The Stranger In The Coffee Shop
My mother would often pour out her heart to total strangers.
My family owned a fruit and vegetable stand, and Ma would regularly regale the customers with the major existential dilemmas of her life, which usually included me. Years later, when I would come to town, I’d meet somebody for the first time and they would look at me oddly and remark, “Aren’t you the guy who dropped out of Yale to join a commune?”
Yeah, I’m the guy.
One day I was eating at Pluto’s, the fast food joint across from our house. A man with a worn face sat down next to me. He stared at me for a few seconds, then asked, “aren’t you Ted Slipchinsky”? I swallowed the last bite of my fake lobster salad sandwich and warily replied, “yes, that’s me”. With barely concealed rage, the man launched into a verbal tirade. I was shocked at the inappropriateness of his words, doled out to a total stranger on a stool in a fast food restaurant.
But to this man I was no stranger. “It makes me sick,” he sputtered, his eyes penetrating through my defenses into the fortress of my soul. He shook his head, like a judge passing sentence. “It makes me sick when I think that someone would throw away an opportunity that so many people would die for. One of the finest institutions in the world, only one year left, and you spit in its face”. The man paused and drew his breath. “Threw it in the garbage, for what?” He paused again and looked at me in utter disdain. “To go live with a bunch of hippies”.
Sometimes you get startled so badly your well worn defenses are useless. At these times, if you listen deeply, you may hear the voice of your heart. I looked into the man’s eyes, but instead of anger, all I could perceive was the sadness of a million lost dreams. From somewhere beyond my mind the words appeared. “Did something like this happen to you?” I asked, surprised by the gentleness of my own voice.
The man looked at me in disbelief. Then his face softened and his eyes grew moist.
“Yes, something happened to me”, he sighed, and put down his coffee cup. “The Depression happened to me…and to a million others just like me.” He took a deep breath and began to tell me his story. He told me how he had wanted to be a doctor since he was ten, had worked after school and saved his money; how his farmer parents had struggled to help him, how he had gotten accepted into one of the best medical schools in the country, and finally…how he had been forced to drop out of school to save the family farm.”

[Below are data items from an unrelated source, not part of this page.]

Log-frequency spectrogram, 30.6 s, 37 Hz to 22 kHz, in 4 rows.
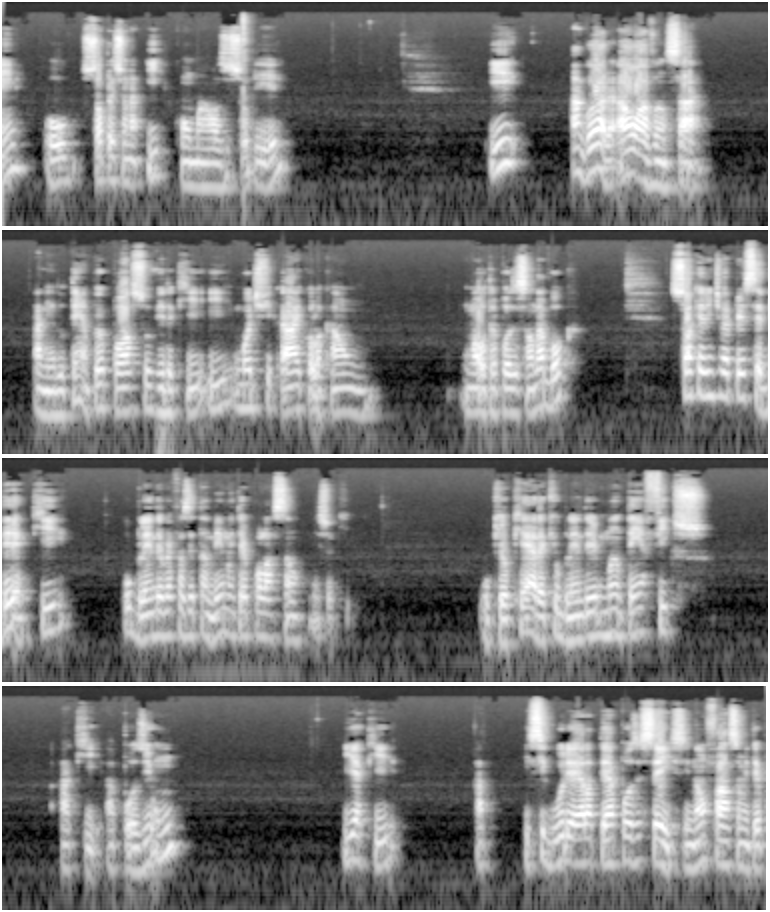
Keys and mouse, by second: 2.4 i, 5.6-8.4 drag, 9.9 click, 10.8 middle click, 14.8-26.4 drag, 27.0 click, 29.7-30.6 drag.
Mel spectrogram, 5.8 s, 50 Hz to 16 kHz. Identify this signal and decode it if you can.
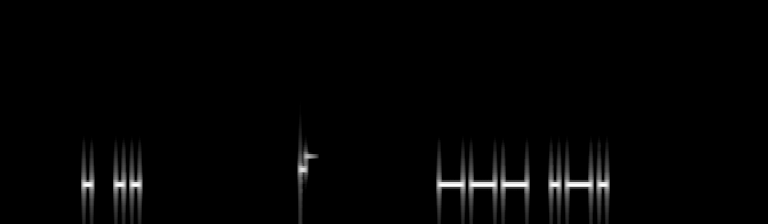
Morse code, heard as a keyed tone, about 20 wpm, 700 Hz. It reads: EI OR
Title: Multi-letter Phonemes Quick Fire 20wpm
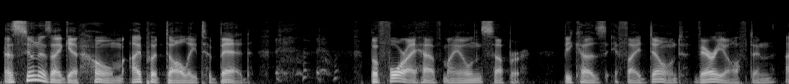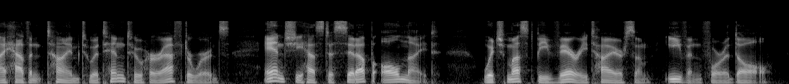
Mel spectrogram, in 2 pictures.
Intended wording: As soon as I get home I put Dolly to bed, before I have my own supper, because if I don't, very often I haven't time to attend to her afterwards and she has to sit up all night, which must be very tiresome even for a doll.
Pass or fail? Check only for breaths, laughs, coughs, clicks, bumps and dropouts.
fail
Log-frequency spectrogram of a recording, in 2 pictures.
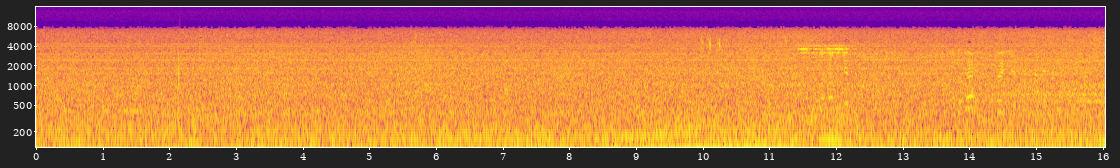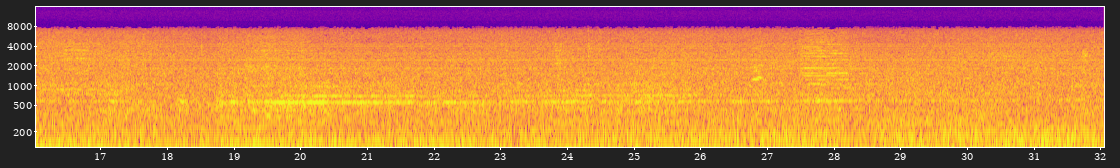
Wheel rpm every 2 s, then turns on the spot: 0, 0, 0, 0, 0, 0, 0, 0, 0, 0, 0, 0, 0, 0, 0, 0.
none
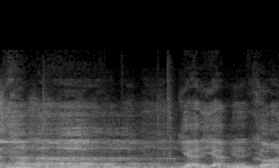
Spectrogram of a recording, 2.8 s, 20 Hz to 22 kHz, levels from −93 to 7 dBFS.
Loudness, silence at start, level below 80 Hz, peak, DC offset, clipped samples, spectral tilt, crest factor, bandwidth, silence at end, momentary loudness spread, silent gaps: -29 LUFS; 0 s; -68 dBFS; -12 dBFS; under 0.1%; under 0.1%; -5 dB/octave; 16 dB; 14 kHz; 0 s; 9 LU; none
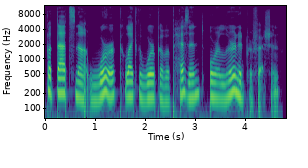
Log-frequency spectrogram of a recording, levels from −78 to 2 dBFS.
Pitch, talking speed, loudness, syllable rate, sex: 175 Hz, 175 wpm, -19 LUFS, 3.9 syllables/s, female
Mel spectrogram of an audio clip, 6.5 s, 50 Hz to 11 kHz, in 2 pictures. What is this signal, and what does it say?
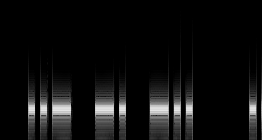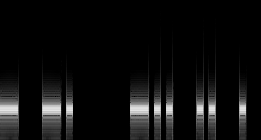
Morse code, heard as a keyed tone, about 16 wpm, 680 Hz. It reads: UND AN DIE
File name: Morsekurs / Witze / Witz 28. September 2021, 70 F80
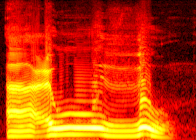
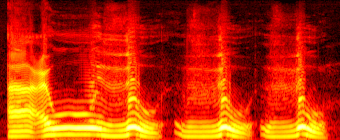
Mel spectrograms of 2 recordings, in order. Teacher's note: Kita rasakan ketika nempel antara gigi dengan lidah itu ada getaran. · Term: zal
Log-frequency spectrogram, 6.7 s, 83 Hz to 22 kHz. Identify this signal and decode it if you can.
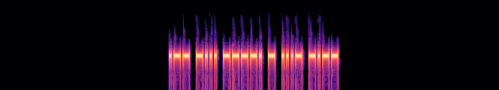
Morse code, heard as a keyed tone, about 37 wpm, 700 Hz. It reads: WB9TVY
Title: USA Call Signs - 6 Characters - Repeated 2x - 40wpm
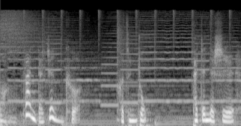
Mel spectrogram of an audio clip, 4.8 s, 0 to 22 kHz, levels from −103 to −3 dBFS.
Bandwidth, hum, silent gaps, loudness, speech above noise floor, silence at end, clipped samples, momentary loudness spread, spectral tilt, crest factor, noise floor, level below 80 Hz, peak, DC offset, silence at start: 15 kHz; none; none; -16 LUFS; 22 dB; 0 s; under 0.1%; 21 LU; -8 dB/octave; 14 dB; -37 dBFS; -38 dBFS; -2 dBFS; under 0.1%; 0 s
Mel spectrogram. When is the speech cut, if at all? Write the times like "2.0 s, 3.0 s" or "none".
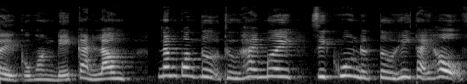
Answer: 1.5 s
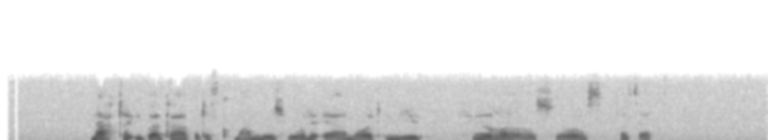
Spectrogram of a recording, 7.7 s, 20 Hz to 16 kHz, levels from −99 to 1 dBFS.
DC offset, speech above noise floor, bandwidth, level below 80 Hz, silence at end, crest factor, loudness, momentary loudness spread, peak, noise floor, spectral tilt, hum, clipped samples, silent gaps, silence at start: under 0.1%; 25 dB; 7.6 kHz; -76 dBFS; 1.15 s; 18 dB; -38 LUFS; 10 LU; -20 dBFS; -62 dBFS; -4 dB/octave; none; under 0.1%; none; 0.6 s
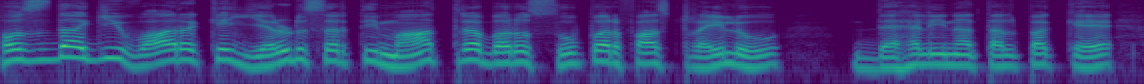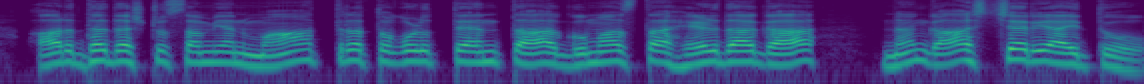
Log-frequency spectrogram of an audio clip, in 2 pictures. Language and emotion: Kannada, surprised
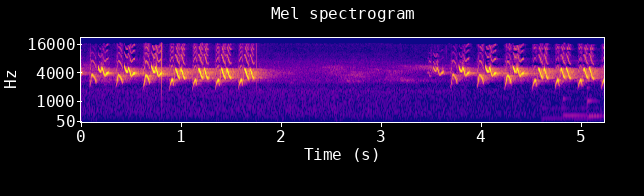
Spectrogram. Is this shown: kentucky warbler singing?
yes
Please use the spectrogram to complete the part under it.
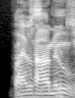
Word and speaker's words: Fautanu: Fautanu. – Yes, Fautanu. I heard Missy Matthews the other day talking about it. It's a U, but it's pronounced as an O.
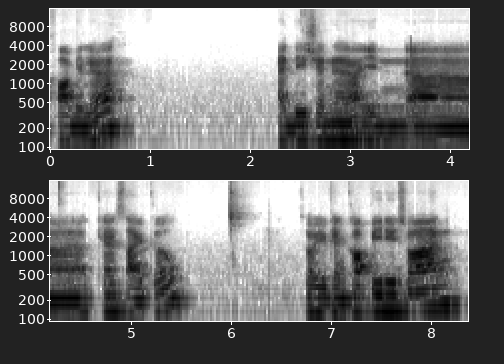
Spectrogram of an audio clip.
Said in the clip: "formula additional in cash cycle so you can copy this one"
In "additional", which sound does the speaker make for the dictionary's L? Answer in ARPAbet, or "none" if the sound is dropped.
N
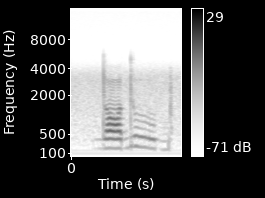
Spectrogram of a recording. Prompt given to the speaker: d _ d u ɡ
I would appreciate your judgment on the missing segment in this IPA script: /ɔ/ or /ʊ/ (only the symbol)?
ɔ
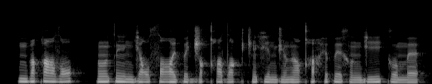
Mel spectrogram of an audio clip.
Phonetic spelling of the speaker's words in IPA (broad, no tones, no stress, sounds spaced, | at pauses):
m b ɪ q iː zˤ ɵ | õ t ĩː ŋ ɡ iː u̯ sˤ iː p ɪ d͡ʒ ɛ qʰ o dˤ o q t͡ʃ ĩ x i n d͡ʒ õ z õ u̯ qʰ ɪ h ɪ p ɪː x õ ŋ ɡ iː k o m ɛ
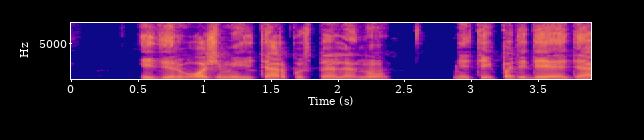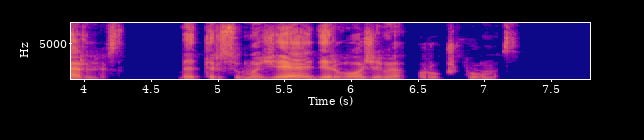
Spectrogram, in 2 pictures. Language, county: Lithuanian, Vilnius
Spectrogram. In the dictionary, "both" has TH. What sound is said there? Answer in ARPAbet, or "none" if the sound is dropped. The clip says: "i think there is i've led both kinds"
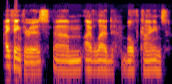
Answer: TH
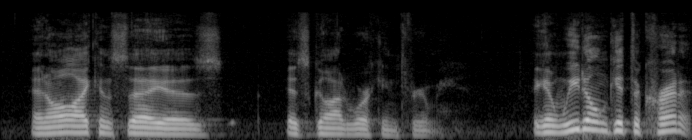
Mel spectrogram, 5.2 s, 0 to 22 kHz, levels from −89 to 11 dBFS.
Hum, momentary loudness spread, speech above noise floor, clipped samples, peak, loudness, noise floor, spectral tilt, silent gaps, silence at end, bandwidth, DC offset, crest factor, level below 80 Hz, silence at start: none; 18 LU; 44 dB; under 0.1%; -8 dBFS; -24 LUFS; -67 dBFS; -7 dB/octave; none; 0 s; 16 kHz; under 0.1%; 18 dB; -62 dBFS; 0.25 s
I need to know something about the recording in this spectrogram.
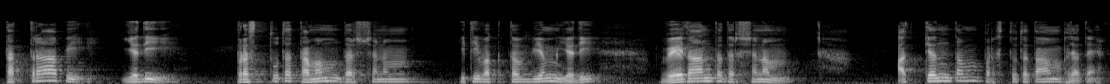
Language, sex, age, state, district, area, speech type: Sanskrit, male, 30-45, Karnataka, Uttara Kannada, rural, spontaneous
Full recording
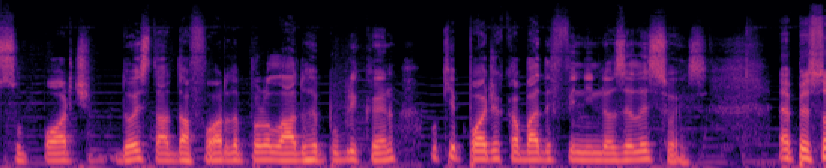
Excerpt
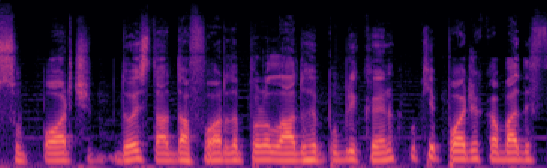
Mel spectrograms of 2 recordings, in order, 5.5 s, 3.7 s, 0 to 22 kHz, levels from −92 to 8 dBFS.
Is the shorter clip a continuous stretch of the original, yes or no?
no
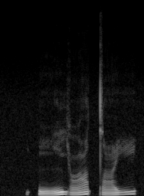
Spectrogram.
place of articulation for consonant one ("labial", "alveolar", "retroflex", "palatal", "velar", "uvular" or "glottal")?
glottal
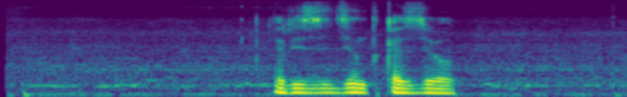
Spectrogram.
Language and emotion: Russian, neutral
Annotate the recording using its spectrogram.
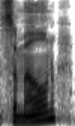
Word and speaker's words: Simon: He was kicking his legs, and I think after the bell rang, Ricky Simon, or excuse me, they pronounce it Simone, but if your name is Ricky Simon and you want me to pronounce it Simone, go fuck yourself, because I'm not doing it. Your last name's Simon.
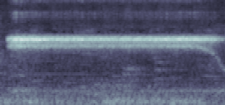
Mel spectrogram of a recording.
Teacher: just from E to U, that's just moving the second resonance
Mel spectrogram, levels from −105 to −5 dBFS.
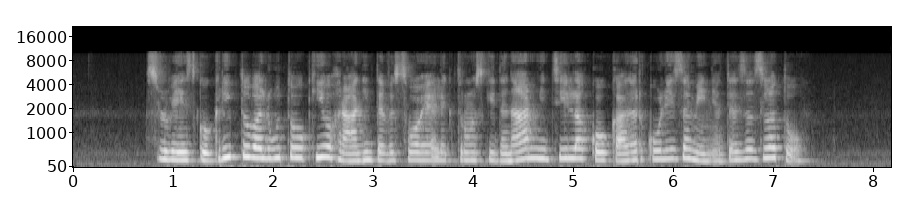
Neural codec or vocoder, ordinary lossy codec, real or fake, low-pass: vocoder, 22.05 kHz, 80 mel bands, WaveNeXt; none; fake; 9.9 kHz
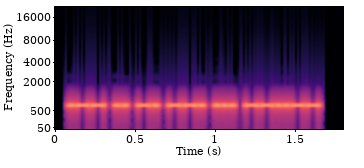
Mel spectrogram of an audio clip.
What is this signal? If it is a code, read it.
Morse code, heard as a keyed tone, about 50 wpm, 700 Hz. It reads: WINGS,
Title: A Sound Of Thunder 50wpm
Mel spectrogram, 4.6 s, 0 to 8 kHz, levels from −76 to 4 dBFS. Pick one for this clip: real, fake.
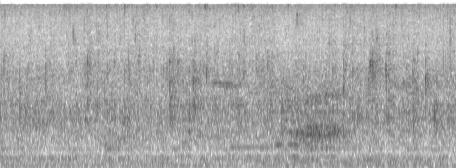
real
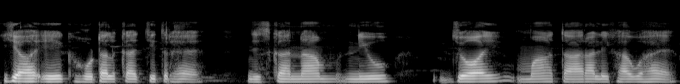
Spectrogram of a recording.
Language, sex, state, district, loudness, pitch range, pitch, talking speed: Hindi, male, Jharkhand, Ranchi, -19 LUFS, 125-135 Hz, 130 Hz, 130 wpm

It was a familiar story, told a thousand times in a thousand sad voices.
The man got up and shook my hand.
“I wish you well” he said kindly.
“I hope things work out better for you than they did for me.”